The event at Climate Change Capital on 20 May was organised by Cleanweb UK, a non-profit group dedicated to raising the profile of the cleanweb movement in the UK
The speakers covered a range of issues which are fast establishing themselves as being central to both environmental protection and the wider economy.
First up was the Guardian’s Duncan Clark on the ticking time bomb of pensions and the carbon bubble.
This refers to the conundrum that if the world wants to avoid dangerous levels of global warming, it cannot afford to burn all the remaining fossil fuels, even with a quick roll out of Carbon Capture & Storage.
However, many pension funds have invested in these reserves and are reliant on them being extracted. If they’re not, at lot of people stand to lose out big time. So don’t plan that retirement just yet.
Clark said there needs to be legislation, but the cosy relationship between politicians and big oil make that unlikely.
This led on nicely to Trillion Fund, a relatively new company which intends to issue retail bonds to make direct investment in renewable energy projects possible.
Julia Groves, Trillion Fund’s MD, identified SMEs as the future of the UK economy and spoke of the need to support them financially – something that traditional institutions have not done.

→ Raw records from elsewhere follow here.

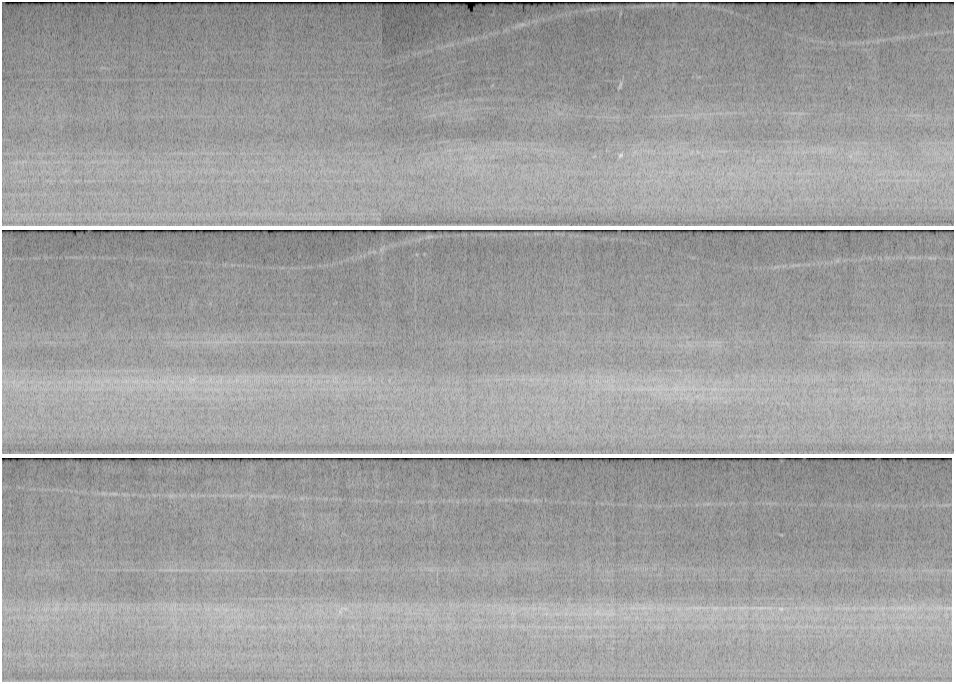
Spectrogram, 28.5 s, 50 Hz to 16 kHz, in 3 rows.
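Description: Fendt 939 Vario tractor's six-cylinder diesel engine running steadily under load while pulling a planter; the sound shifts abruptly about four seconds in.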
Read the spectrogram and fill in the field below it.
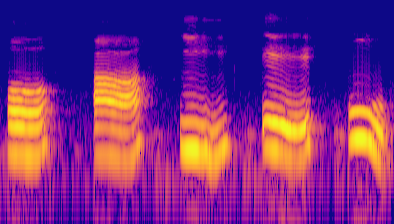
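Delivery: "अ, आ, ई, ए, उ" one by one with gaps; vowel sounds demonstrated. Shown as a demonstration. Teacher repeating the five vowels for students, demonstrating each of "अ, आ, ई, ए, उ". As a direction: sound out "अ, आ, ई, ए, उ" separately and firmly. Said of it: "ये पांच vowel उच्चारण generally आते हैं".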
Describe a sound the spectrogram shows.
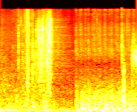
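A fire burns and crackles.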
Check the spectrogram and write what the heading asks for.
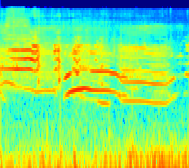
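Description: Children squealing in play: long, high-pitched wavering cries that slide up and down, one held near the end.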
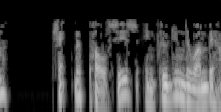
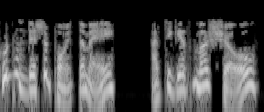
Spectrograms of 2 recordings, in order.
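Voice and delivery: put-on high, loud and proud old woman; old witch proudly pleased with her trick; 10 semitones higher, 4 dB louder than usual. A narrator's reading. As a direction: boast like a mischievous crone. Miss Treason gleeful.

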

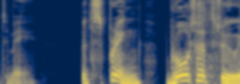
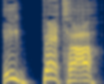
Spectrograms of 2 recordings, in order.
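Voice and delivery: raised, threatening growl; 8 semitones higher, 4 dB louder than usual. Acted. Spring grudgingly accepting the news, growling. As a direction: growl it as a captain's warning. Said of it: "growls Spring".

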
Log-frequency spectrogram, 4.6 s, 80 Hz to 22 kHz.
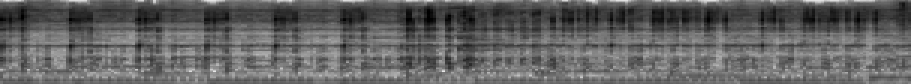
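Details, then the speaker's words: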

The strong connection between SMEs and the green economy, in addition to the increasingly critical need for new renewable energy infrastructure, makes a company like Trillion Fund vital for the UK’s future.
Another increasingly important issue is the need for businesses to report their own environmental performance, such as carbon emissions and water usage.
This was addressed by Conor Riffle from the Carbon Disclosure Project, who mentioned that while good progress is being made by many ‘environmentally aware’ companies in the West, there remains a lack of business data in countries like India and China.
The CDP’s Cities Programme was the focus for this event, a voluntary initiative which allows any city government to openly measure, report and compare carbon emissions.
This will provide an additional lens on global climate change progress. After all, comparing countries on their overall emissions incorporates so much complex economic activity and regional diversity that the figures can often seem confusing and meaningless.
Comparing and measuring city emissions is a more measurable, and potentially meaningful, unit.